- [DESCRIPTION OF THE TASK] Search the lines of the records for the word "just", and copy every line that has it.

──────── MATERIAL PROVIDED ────────

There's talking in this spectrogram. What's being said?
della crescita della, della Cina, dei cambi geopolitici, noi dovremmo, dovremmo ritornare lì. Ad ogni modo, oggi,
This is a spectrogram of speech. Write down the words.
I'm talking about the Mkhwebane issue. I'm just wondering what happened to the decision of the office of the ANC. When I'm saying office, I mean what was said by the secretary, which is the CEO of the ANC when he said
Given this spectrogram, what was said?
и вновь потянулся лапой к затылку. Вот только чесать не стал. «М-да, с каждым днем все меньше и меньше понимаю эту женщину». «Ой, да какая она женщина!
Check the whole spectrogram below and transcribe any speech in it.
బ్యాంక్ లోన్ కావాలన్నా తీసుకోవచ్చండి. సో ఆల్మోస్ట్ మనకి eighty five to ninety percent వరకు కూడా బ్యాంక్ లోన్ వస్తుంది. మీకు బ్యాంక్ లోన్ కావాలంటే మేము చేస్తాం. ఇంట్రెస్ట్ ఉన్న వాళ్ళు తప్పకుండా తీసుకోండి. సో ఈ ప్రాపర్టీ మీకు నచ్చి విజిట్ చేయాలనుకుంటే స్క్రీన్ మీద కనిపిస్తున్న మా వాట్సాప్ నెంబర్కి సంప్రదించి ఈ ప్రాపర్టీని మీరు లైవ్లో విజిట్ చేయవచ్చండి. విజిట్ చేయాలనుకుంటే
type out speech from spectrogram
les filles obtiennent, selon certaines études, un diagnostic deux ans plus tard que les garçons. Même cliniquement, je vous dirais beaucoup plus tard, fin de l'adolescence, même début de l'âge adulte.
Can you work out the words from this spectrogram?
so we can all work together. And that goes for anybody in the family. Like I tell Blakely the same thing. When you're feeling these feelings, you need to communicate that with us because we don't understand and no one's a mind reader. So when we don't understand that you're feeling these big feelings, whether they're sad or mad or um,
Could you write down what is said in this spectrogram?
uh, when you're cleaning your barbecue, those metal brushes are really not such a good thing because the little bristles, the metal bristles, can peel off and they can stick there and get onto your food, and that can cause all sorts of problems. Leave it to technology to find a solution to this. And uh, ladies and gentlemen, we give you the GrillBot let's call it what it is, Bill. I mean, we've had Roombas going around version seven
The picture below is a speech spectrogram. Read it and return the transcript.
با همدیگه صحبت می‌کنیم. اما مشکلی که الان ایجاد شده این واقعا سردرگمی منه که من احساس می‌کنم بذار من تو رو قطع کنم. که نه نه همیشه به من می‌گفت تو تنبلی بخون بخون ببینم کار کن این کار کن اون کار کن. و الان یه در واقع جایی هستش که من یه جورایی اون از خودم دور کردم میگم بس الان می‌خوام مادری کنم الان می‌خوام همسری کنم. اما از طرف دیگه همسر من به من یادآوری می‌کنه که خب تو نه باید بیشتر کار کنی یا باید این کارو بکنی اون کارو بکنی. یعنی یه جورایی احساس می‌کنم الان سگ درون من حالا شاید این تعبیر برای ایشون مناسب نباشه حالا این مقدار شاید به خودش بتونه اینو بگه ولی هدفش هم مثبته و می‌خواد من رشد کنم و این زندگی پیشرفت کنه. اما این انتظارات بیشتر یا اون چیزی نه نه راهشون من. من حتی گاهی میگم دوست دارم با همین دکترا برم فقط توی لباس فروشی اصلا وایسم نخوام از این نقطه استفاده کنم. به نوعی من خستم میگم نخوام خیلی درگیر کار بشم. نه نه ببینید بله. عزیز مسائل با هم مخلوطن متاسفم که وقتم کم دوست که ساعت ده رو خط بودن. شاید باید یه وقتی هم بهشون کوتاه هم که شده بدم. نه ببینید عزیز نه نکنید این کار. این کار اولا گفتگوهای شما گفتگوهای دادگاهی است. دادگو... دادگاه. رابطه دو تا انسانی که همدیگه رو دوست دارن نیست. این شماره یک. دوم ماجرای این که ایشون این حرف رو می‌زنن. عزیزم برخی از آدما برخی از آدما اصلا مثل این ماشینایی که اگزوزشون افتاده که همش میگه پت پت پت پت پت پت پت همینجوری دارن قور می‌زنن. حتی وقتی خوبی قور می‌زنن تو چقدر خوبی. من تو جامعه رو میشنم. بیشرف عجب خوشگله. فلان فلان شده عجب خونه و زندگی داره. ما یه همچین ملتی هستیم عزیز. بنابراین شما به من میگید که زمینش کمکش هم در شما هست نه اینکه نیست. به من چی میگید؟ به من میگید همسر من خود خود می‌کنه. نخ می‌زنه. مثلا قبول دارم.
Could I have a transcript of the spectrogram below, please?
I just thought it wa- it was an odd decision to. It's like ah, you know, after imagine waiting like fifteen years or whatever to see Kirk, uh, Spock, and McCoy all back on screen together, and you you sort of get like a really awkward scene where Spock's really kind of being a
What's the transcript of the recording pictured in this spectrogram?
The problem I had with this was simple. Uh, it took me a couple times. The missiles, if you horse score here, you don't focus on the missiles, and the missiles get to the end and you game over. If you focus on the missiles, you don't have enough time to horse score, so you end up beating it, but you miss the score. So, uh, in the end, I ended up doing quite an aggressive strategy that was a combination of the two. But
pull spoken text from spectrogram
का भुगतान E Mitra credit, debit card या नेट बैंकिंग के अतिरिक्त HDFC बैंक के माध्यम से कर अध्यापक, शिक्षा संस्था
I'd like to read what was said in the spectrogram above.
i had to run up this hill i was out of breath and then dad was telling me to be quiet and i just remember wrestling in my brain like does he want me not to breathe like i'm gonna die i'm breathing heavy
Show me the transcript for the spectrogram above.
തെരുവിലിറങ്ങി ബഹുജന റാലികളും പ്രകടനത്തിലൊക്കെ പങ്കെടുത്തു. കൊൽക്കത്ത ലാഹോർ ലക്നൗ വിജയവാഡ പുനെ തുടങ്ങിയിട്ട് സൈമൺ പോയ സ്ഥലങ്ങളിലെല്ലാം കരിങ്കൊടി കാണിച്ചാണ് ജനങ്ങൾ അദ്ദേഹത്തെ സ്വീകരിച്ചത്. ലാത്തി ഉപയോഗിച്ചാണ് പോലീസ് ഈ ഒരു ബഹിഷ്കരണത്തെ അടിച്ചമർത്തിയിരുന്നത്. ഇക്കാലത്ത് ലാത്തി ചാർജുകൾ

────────

- [TASK SOLUTION]
I'm talking about the Mkhwebane issue. I'm just wondering what happened to the decision of the office of the ANC. When I'm saying office, I mean what was said by the secretary, which is the CEO of the ANC when he said
I just thought it wa- it was an odd decision to. It's like ah, you know, after imagine waiting like fifteen years or whatever to see Kirk, uh, Spock, and McCoy all back on screen together, and you you sort of get like a really awkward scene where Spock's really kind of being a
i had to run up this hill i was out of breath and then dad was telling me to be quiet and i just remember wrestling in my brain like does he want me not to breathe like i'm gonna die i'm breathing heavy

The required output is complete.